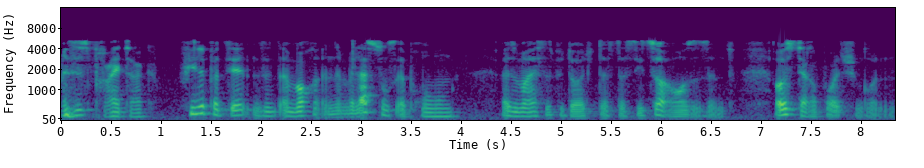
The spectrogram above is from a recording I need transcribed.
Es ist Freitag. Viele Patienten sind am Wochenende in Belastungserprobung. Also meistens bedeutet das, dass sie zu Hause sind. Aus therapeutischen Gründen.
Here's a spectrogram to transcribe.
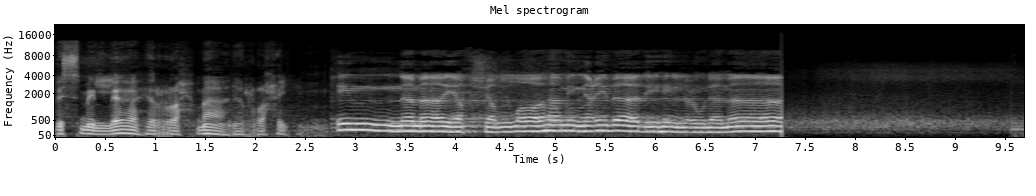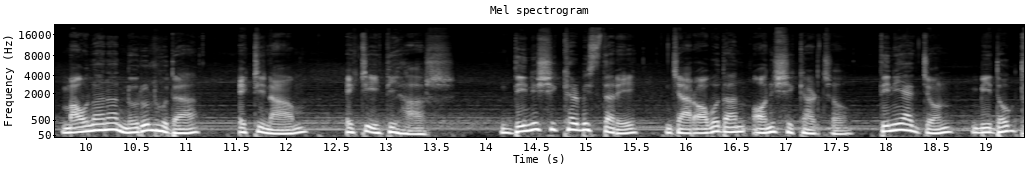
بسم الله الرحمن الرحيم إنما يخشى الله من عباده العلماء মাওলানা নুরুল হুদা একটি নাম একটি ইতিহাস দিনী শিক্ষার বিস্তারে যার অবদান অনস্বীকার্য তিনি একজন বিদগ্ধ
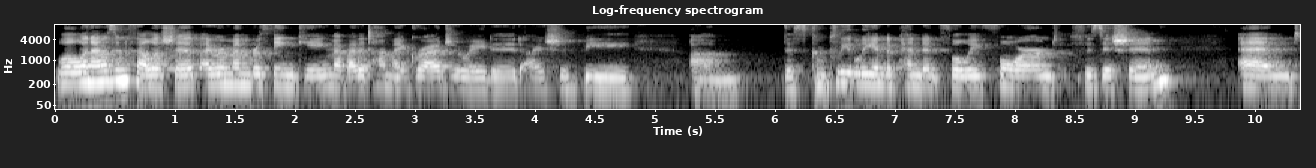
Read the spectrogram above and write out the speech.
Well, when I was in fellowship, I remember thinking that by the time I graduated, I should be um, this completely independent, fully formed physician and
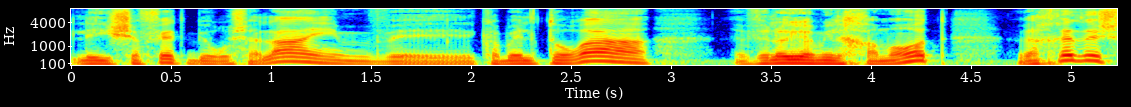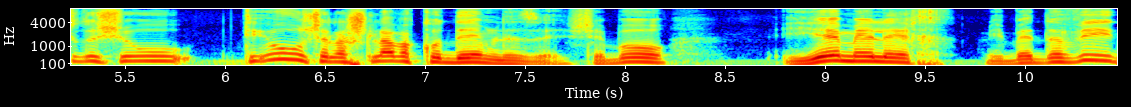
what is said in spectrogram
להישפט בירושלים ולקבל תורה, ולא יהיו מלחמות, ואחרי זה יש איזשהו תיאור של השלב הקודם לזה, שבו יהיה מלך מבית דוד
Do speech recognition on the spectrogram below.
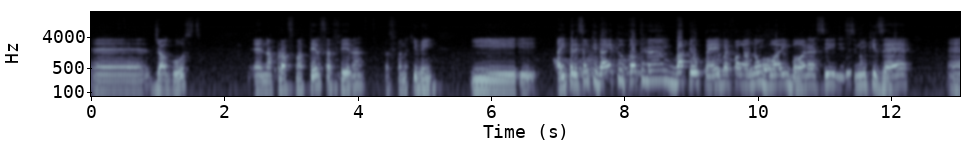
é, de agosto, é, na próxima terça-feira, da semana que vem, e a impressão que dá é que o Tottenham bateu o pé e vai falar não vou embora, se, se não quiser, é,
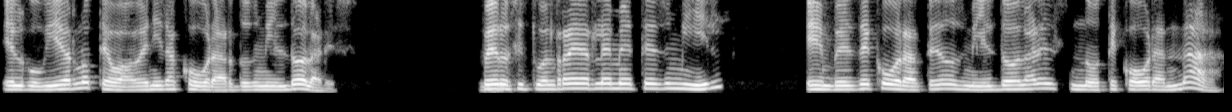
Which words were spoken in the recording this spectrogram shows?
el gobierno te va a venir a cobrar 2 mil dólares. Pero si tú al REER le metes mil, en vez de cobrarte dos mil dólares, no te cobran nada.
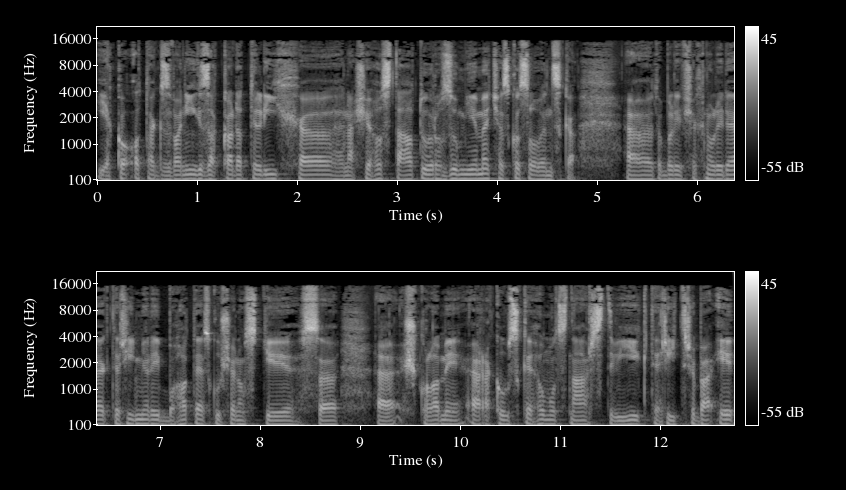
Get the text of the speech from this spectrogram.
jako o takzvaných zakladatelích eh, našeho státu, rozumíme Československa. Eh, to byli všechno lidé, kteří měli bohaté zkušenosti s eh, školami rakouského mocnářství, kteří třeba i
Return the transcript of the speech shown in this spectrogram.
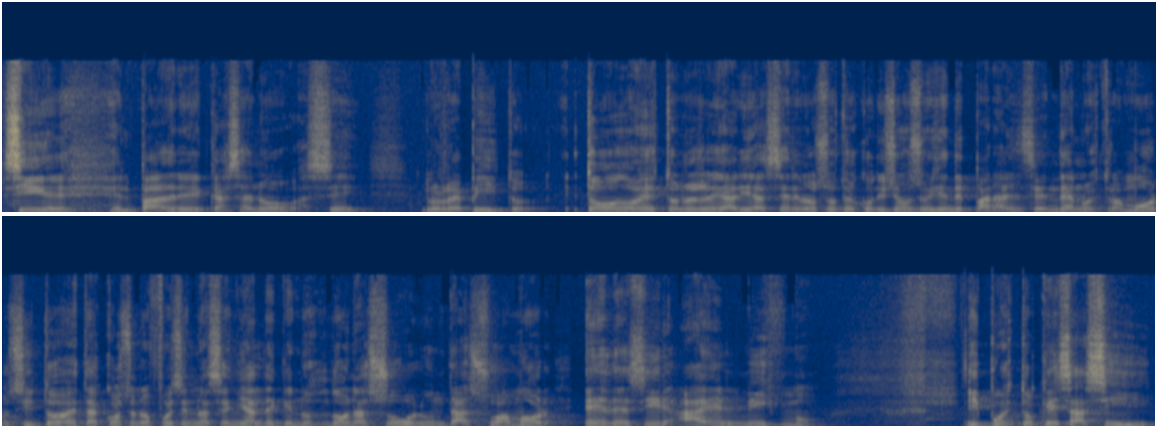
Sigue el padre Casanova, ¿sí? Lo repito, todo esto no llegaría a ser en nosotros condición suficiente para encender nuestro amor si todas estas cosas no fuesen una señal de que nos dona su voluntad, su amor, es decir, a Él mismo. Y puesto que es así,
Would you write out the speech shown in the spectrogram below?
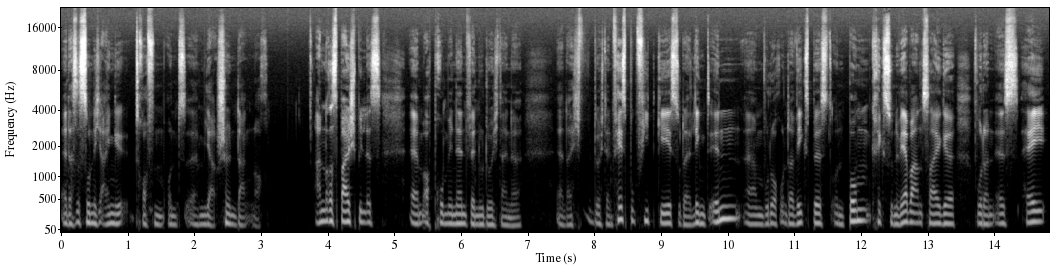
äh, das ist so nicht eingetroffen und ähm, ja, schönen Dank noch. Anderes Beispiel ist ähm, auch prominent, wenn du durch deine äh, durch dein Facebook-Feed gehst oder LinkedIn, ähm, wo du auch unterwegs bist und bumm, kriegst du eine Werbeanzeige, wo dann ist, hey,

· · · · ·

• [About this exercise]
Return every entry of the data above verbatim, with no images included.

• [Answer to the problem]
The spectrogram above is from a recording I need transcribed.
Es ist Freitag. Viele Patienten sind am Wochenende in Belastungserprobung. Also meistens bedeutet das, dass sie zu Hause sind. Aus therapeutischen Gründen.
Here's a spectrogram to transcribe.
بسم الله الرحمن الرحيم إنما يخشى الله من عباده العلماء মাওলানা নুরুল হুদা একটি নাম একটি ইতিহাস দিনী শিক্ষার বিস্তারে যার অবদান অনস্বীকার্য তিনি একজন বিদগ্ধ
Read the spectrogram above and write out the speech.
Well, when I was in fellowship, I remember thinking that by the time I graduated, I should be um, this completely independent, fully formed physician and
what is said in spectrogram
להישפט בירושלים ולקבל תורה, ולא יהיו מלחמות, ואחרי זה יש איזשהו תיאור של השלב הקודם לזה, שבו יהיה מלך מבית דוד
Do speech recognition on the spectrogram below.
é, de agosto, é, na próxima terça-feira, da semana que vem, e a impressão que dá é que o Tottenham bateu o pé e vai falar não vou embora, se, se não quiser, é,
Which words were spoken in the recording this spectrogram shows?
el gobierno te va a venir a cobrar 2 mil dólares. Pero si tú al REER le metes mil, en vez de cobrarte dos mil dólares, no te cobran nada.
Get the text of the speech from this spectrogram.
jako o takzvaných zakladatelích eh, našeho státu, rozumíme Československa. Eh, to byli všechno lidé, kteří měli bohaté zkušenosti s eh, školami rakouského mocnářství, kteří třeba i
Return the transcript of the speech shown in this spectrogram.
Sigue el padre Casanova, ¿sí? Lo repito, todo esto no llegaría a ser en nosotros condición suficiente para encender nuestro amor si todas estas cosas no fuesen una señal de que nos dona su voluntad, su amor, es decir, a Él mismo. Y puesto que es así,
Would you write out the speech shown in the spectrogram below?
äh, das ist so nicht eingetroffen und ähm, ja, schönen Dank noch. Anderes Beispiel ist ähm, auch prominent, wenn du durch deine äh, durch dein Facebook-Feed gehst oder LinkedIn, ähm, wo du auch unterwegs bist und bumm, kriegst du eine Werbeanzeige, wo dann ist, hey,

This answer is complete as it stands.